*What is needed*
The reply is a verbatim copy of the listing below with its images dropped.

*Records provided*
━━━━━━━━━━

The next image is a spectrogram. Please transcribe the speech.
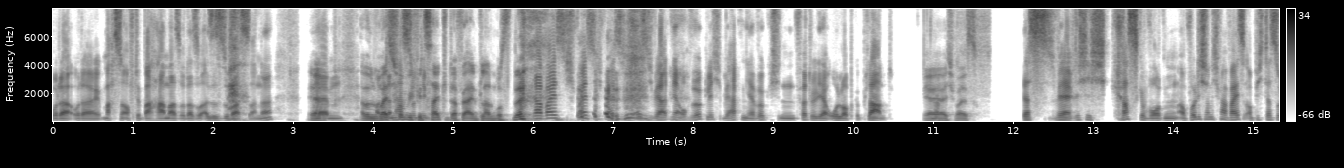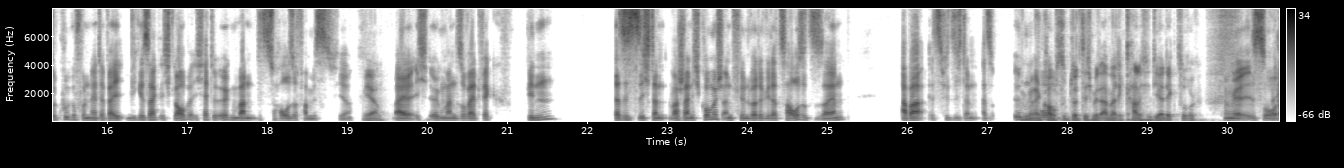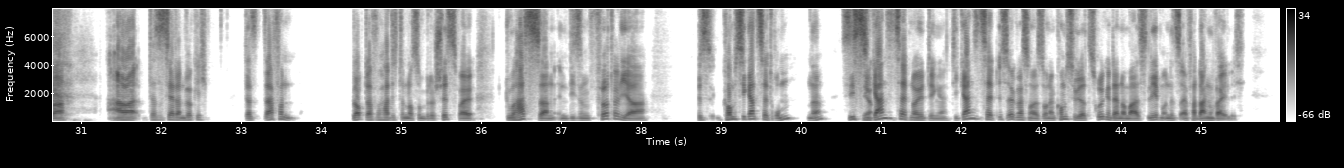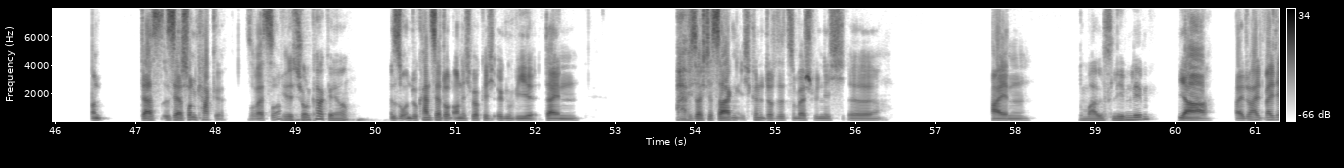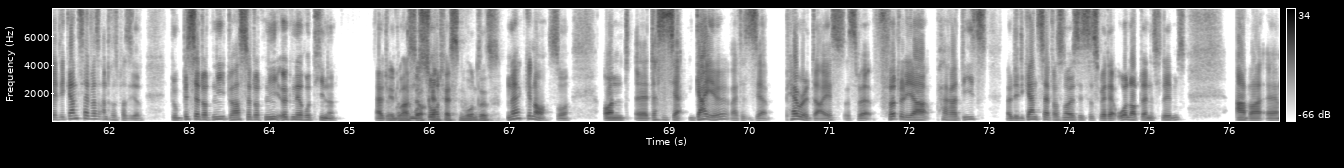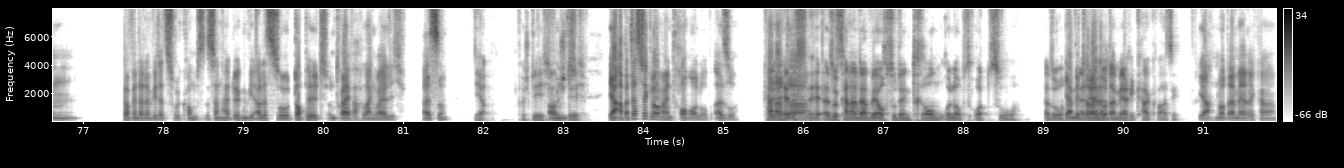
Oder oder machst du auf den Bahamas oder so, also, so was dann, ne? Ja, Ähm, aber du weißt schon, wie viel Zeit du dafür einplanen musst, ne? Ja, weiß ich, weiß ich, weiß ich, weiß ich. Wir hatten ja auch wirklich wir hatten ja wirklich 'n Vierteljahr Urlaub geplant, Ja, ja, ne? ich weiß. Das wäre richtig krass geworden, obwohl ich noch nicht mal weiß, ob ich das so cool gefunden hätte, weil, wie gesagt, ich glaube, ich hätte irgendwann das Zuhause vermisst hier, Ja. weil ich irgendwann so weit weg bin, dass es sich dann wahrscheinlich komisch anfühlen würde, wieder zu Hause zu sein. Aber es fühlt sich dann also, Junge, dann kommst irgendwo du plötzlich mit amerikanischem Dialekt zurück. Junge, ist so, oder? Aber das ist ja dann wirklich das davon glaube, dafür hatte ich dann noch so 'n bisschen Schiss, weil du hast dann in diesem Vierteljahr bist kommst die ganze Zeit rum, ne? Siehst die Ja. ganze Zeit neue Dinge. Die ganze Zeit ist irgendwas Neues. So, und dann kommst du wieder zurück in dein normales Leben und es ist einfach langweilig. Und das ist ja schon Kacke, so, weißt du? Ist schon kacke, ja. So, und du kannst ja dort auch nicht wirklich irgendwie dein ah, wie soll ich das sagen? Ich könnte dort jetzt zum Beispiel nicht, äh ein Normales Leben leben? Ja, weil du halt weil ja die ganze Zeit was anderes passiert. Du bist ja dort nie du hast ja dort nie irgend 'ne Routine. Halt, du Ne, mu du du hast ja auch musst keinen dort festen Wohnsitz. ne, genau, so. Und, äh, das ist ja geil, weil das ist ja Paradise. Das wäre Vierteljahr Paradies, weil du die ganze Zeit was Neues siehst. Das wäre der Urlaub deines Lebens. Aber, ähm, ich glaube, wenn du dann wieder zurückkommst, ist dann halt irgendwie alles so doppelt und dreifach langweilig, weißt du? Ja, verstehe ich, verstehe ich. ja, aber das wäre, glaube ich, mein Traumurlaub. Also, Hättest Kanada, hä also, USA. Kanada wäre auch so dein Traumurlaubsort so also, Ja, mittlerweile Nordamerika quasi. Ja, Nordamerika.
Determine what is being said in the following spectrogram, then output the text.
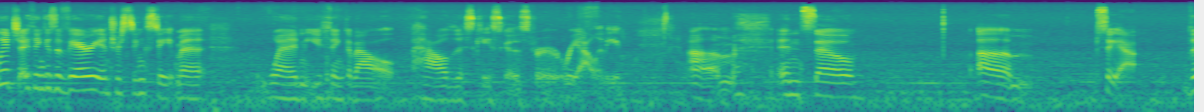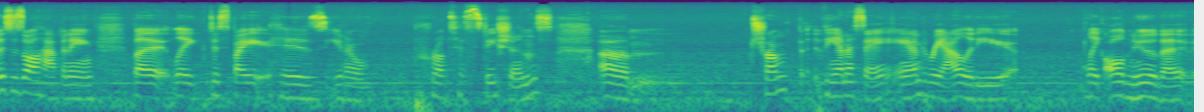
which I think is a very interesting statement when you think about how this case goes for reality. Um, and so, um, so yeah, this is all happening, but like, despite his, you know, protestations, um, Trump, the NSA, and reality, like, all knew that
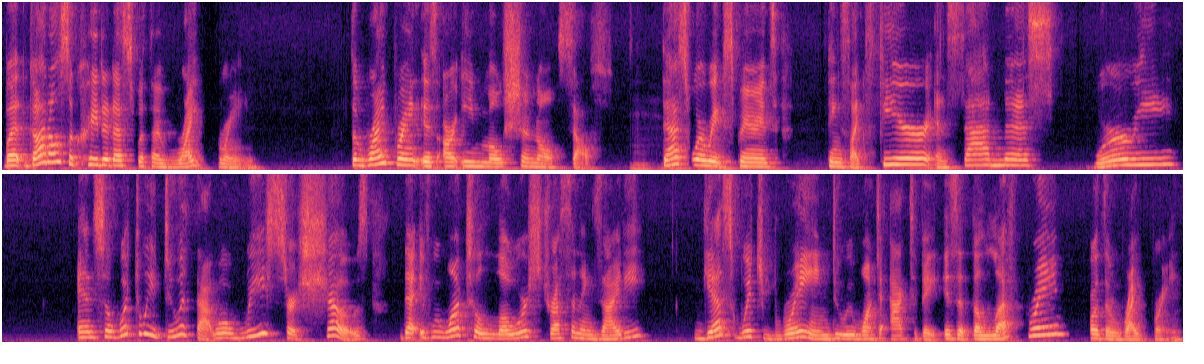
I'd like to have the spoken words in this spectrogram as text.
But God also created us with a right brain. The right brain is our emotional self. Mm-hmm. That's where we experience things like fear and sadness, worry. And so, what do we do with that? Well, research shows that if we want to lower stress and anxiety, guess which brain do we want to activate? Is it the left brain or the right brain?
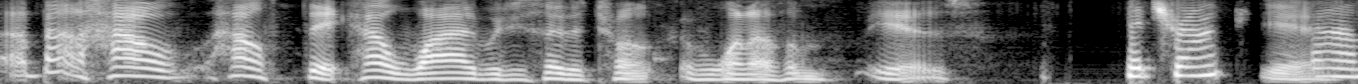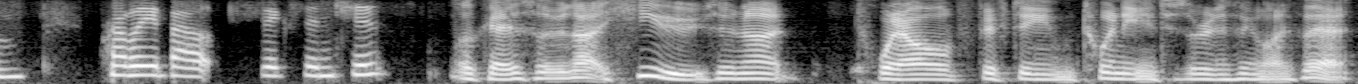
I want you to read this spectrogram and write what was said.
About how how thick, how wide would you say the trunk of one of them is? The trunk, Yeah. um, probably about six inches. Okay, so they're not huge. They're not 12, 15, 20 inches or anything like that.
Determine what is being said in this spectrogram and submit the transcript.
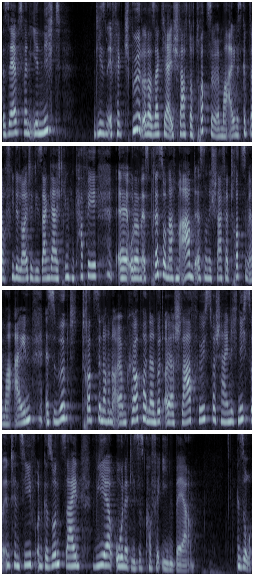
selbst wenn ihr nicht diesen Effekt spürt oder sagt, ja, ich schlafe doch trotzdem immer ein. Es gibt auch viele Leute, die sagen, ja, ich trinke einen Kaffee äh, oder einen Espresso nach dem Abendessen und ich schlafe ja trotzdem immer ein. Es wirkt trotzdem noch in eurem Körper und dann wird euer Schlaf höchstwahrscheinlich nicht so intensiv und gesund sein, wie er ohne dieses Koffein wäre. So,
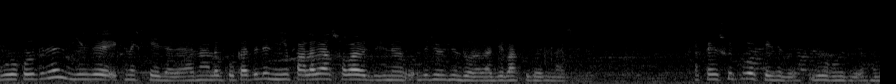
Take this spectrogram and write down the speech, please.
গুঁড়ো করে দিলে যে এখানে খেয়ে যাবে। আর নাহলে গোটা দিলে নিয়ে পালাবে আর সবাই ওর পিছনে ওর পিছনে পিছনে দৌড়াবে আর যে বাকি কজন আছে। একটা বিস্কুট পুরো খেয়ে ফেলবে, গুঁড়ো করে দিলে এখন।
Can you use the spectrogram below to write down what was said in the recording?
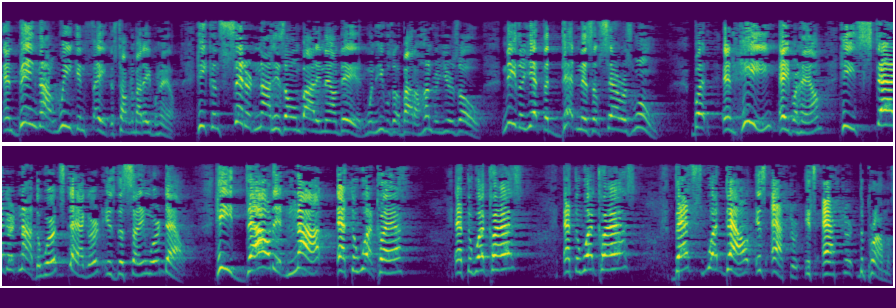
and being not weak in faith, it's talking about Abraham, he considered not his own body now dead when he was about a hundred years old, neither yet the deadness of Sarah's womb. But, and he, Abraham, he staggered not. The word staggered is the same word doubt. He doubted not at the what class? At the what class? At the what class? That's what doubt is after. It's after the promise.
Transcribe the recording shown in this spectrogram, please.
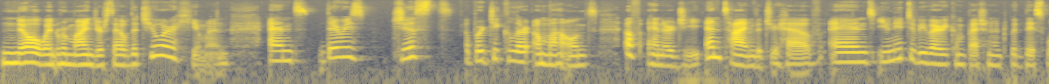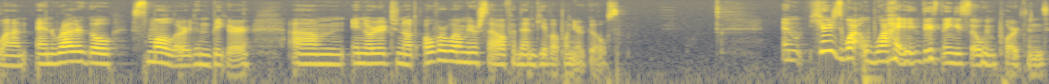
know and remind yourself that you are human and there is just a particular amount of energy and time that you have. And you need to be very compassionate with this one and rather go smaller than bigger um, in order to not overwhelm yourself and then give up on your goals. and here's why, why this thing is so important.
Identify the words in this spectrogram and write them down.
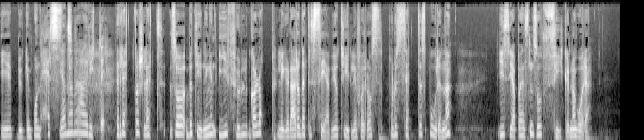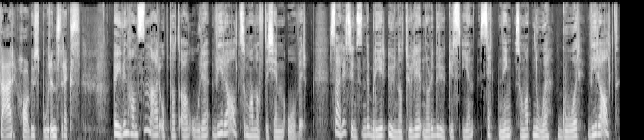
i buken på en hest. Ja, det er rytter. Rett og slett. Så betydningen i full galopp ligger der, og dette ser vi jo tydelig for oss. Når du setter sporene i sida på hesten, så fyker den av gårde. Der har du sporenstreks. Øyvind Hansen er opptatt av ordet viralt, som han ofte kommer over. Særlig syns han det blir unaturlig når det brukes i en setning som at noe går viralt.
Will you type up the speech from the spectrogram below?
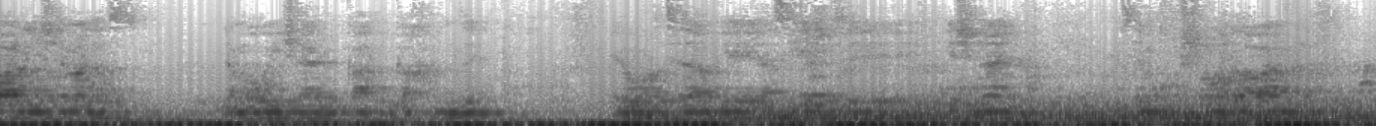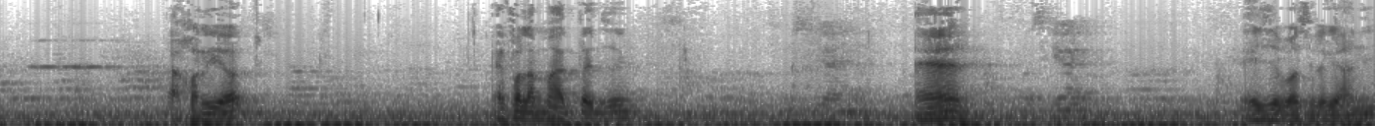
אז למה הוא יישאר ככה עם זה? הוא רוצה להשיג שזה יש שניים, אז הם חושבים אותו דבר המלאכה. יכול להיות. איפה למדת את זה? מוסליגני. אה? מוסליגני. איזה בוסילגני?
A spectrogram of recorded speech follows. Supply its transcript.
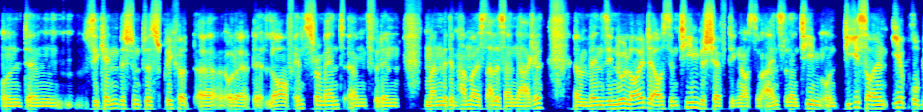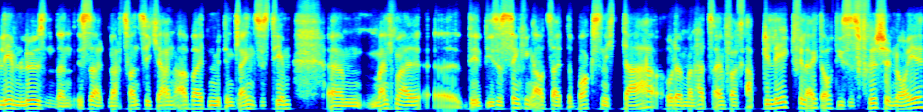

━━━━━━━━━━

*Exercise answer*
The next image is a spectrogram. Please transcribe the speech.
Oder oder machst du auf den Bahamas oder so, also, so was dann, ne? Ja, Ähm, aber du weißt schon, wie viel Zeit du dafür einplanen musst, ne? Ja, weiß ich, weiß ich, weiß ich, weiß ich. Wir hatten ja auch wirklich wir hatten ja wirklich 'n Vierteljahr Urlaub geplant, Ja, ja, ne? ich weiß. Das wäre richtig krass geworden, obwohl ich noch nicht mal weiß, ob ich das so cool gefunden hätte, weil, wie gesagt, ich glaube, ich hätte irgendwann das Zuhause vermisst hier, Ja. weil ich irgendwann so weit weg bin, dass es sich dann wahrscheinlich komisch anfühlen würde, wieder zu Hause zu sein. Aber es fühlt sich dann also, Junge, dann kommst irgendwo du plötzlich mit amerikanischem Dialekt zurück. Junge, ist so, oder? Aber das ist ja dann wirklich das davon glaube, dafür hatte ich dann noch so 'n bisschen Schiss, weil du hast dann in diesem Vierteljahr bist kommst die ganze Zeit rum, ne? Siehst die Ja. ganze Zeit neue Dinge. Die ganze Zeit ist irgendwas Neues. So, und dann kommst du wieder zurück in dein normales Leben und es ist einfach langweilig. Und das ist ja schon Kacke, so, weißt du? Ist schon kacke, ja. So, und du kannst ja dort auch nicht wirklich irgendwie dein ah, wie soll ich das sagen? Ich könnte dort jetzt zum Beispiel nicht, äh ein Normales Leben leben? Ja, weil du halt weil ja die ganze Zeit was anderes passiert. Du bist ja dort nie du hast ja dort nie irgend 'ne Routine. Halt, du Ne, mu du du hast ja auch musst keinen dort festen Wohnsitz. ne, genau, so. Und, äh, das ist ja geil, weil das ist ja Paradise. Das wäre Vierteljahr Paradies, weil du die ganze Zeit was Neues siehst. Das wäre der Urlaub deines Lebens. Aber, ähm, ich glaube, wenn du dann wieder zurückkommst, ist dann halt irgendwie alles so doppelt und dreifach langweilig, weißt du? Ja, verstehe ich, verstehe ich. ja, aber das wäre, glaube ich, mein Traumurlaub. Also, Hättest Kanada, hä also, USA. Kanada wäre auch so dein Traumurlaubsort so also, Ja, mittlerweile Nordamerika quasi. Ja, Nordamerika.
Determine what is being said in the following spectrogram, then output the text.
which I think is a very interesting statement when you think about how this case goes for reality. Um, and so, um, so yeah, this is all happening, but like, despite his, you know, protestations, um, Trump, the NSA, and reality, like, all knew that
I'd like to have the spoken words in this spectrogram as text.
But God also created us with a right brain. The right brain is our emotional self. Mm-hmm. That's where we experience things like fear and sadness, worry. And so, what do we do with that? Well, research shows that if we want to lower stress and anxiety, guess which brain do we want to activate? Is it the left brain or the right brain?
I want you to read this spectrogram and write what was said.
About how how thick, how wide would you say the trunk of one of them is? The trunk, Yeah. um, probably about six inches. Okay, so they're not huge. They're not 12, 15, 20 inches or anything like that.
Determine what is being said in this spectrogram and submit the transcript.
selbst wenn ihr nicht diesen Effekt spürt oder sagt, ja, ich schlafe doch trotzdem immer ein. Es gibt auch viele Leute, die sagen, ja, ich trinke einen Kaffee äh, oder einen Espresso nach dem Abendessen und ich schlafe ja trotzdem immer ein. Es wirkt trotzdem noch in eurem Körper und dann wird euer Schlaf höchstwahrscheinlich nicht so intensiv und gesund sein, wie er ohne dieses Koffein wäre. So,
Take this spectrogram and write down the speech, please.
গুঁড়ো করে দিলে যে এখানে খেয়ে যাবে। আর নাহলে গোটা দিলে নিয়ে পালাবে আর সবাই ওর পিছনে ওর পিছনে পিছনে দৌড়াবে আর যে বাকি কজন আছে। একটা বিস্কুট পুরো খেয়ে ফেলবে, গুঁড়ো করে দিলে এখন।
Can you use the spectrogram below to write down what was said in the recording?
and being not weak in faith, it's talking about Abraham, he considered not his own body now dead when he was about a hundred years old, neither yet the deadness of Sarah's womb. But, and he, Abraham, he staggered not. The word staggered is the same word doubt. He doubted not at the what class? At the what class? At the what class? That's what doubt is after. It's after the promise.
Transcribe the recording shown in this spectrogram, please.
know and remind yourself that you are human and there is just a particular amount of energy and time that you have. And you need to be very compassionate with this one and rather go smaller than bigger um, in order to not overwhelm yourself and then give up on your goals. and here's why, why this thing is so important.
Identify the words in this spectrogram and write them down.
i buken på en hest. Ja, det er rytter. Rett og slett. Så betydningen i full galopp ligger der, og dette ser vi jo tydelig for oss. Når du setter sporene i sida på hesten, så fyker den av gårde. Der har du sporenstreks. Øyvind Hansen er opptatt av ordet viralt, som han ofte kommer over. Særlig syns han det blir unaturlig når det brukes i en setning som at noe går viralt.
Will you type up the speech from the spectrogram below?
אז למה הוא יישאר ככה עם זה? הוא רוצה להשיג שזה יש שניים, אז הם חושבים אותו דבר המלאכה. יכול להיות. איפה למדת את זה? מוסליגני. אה? מוסליגני. איזה בוסילגני?
A spectrogram of recorded speech follows. Supply its transcript.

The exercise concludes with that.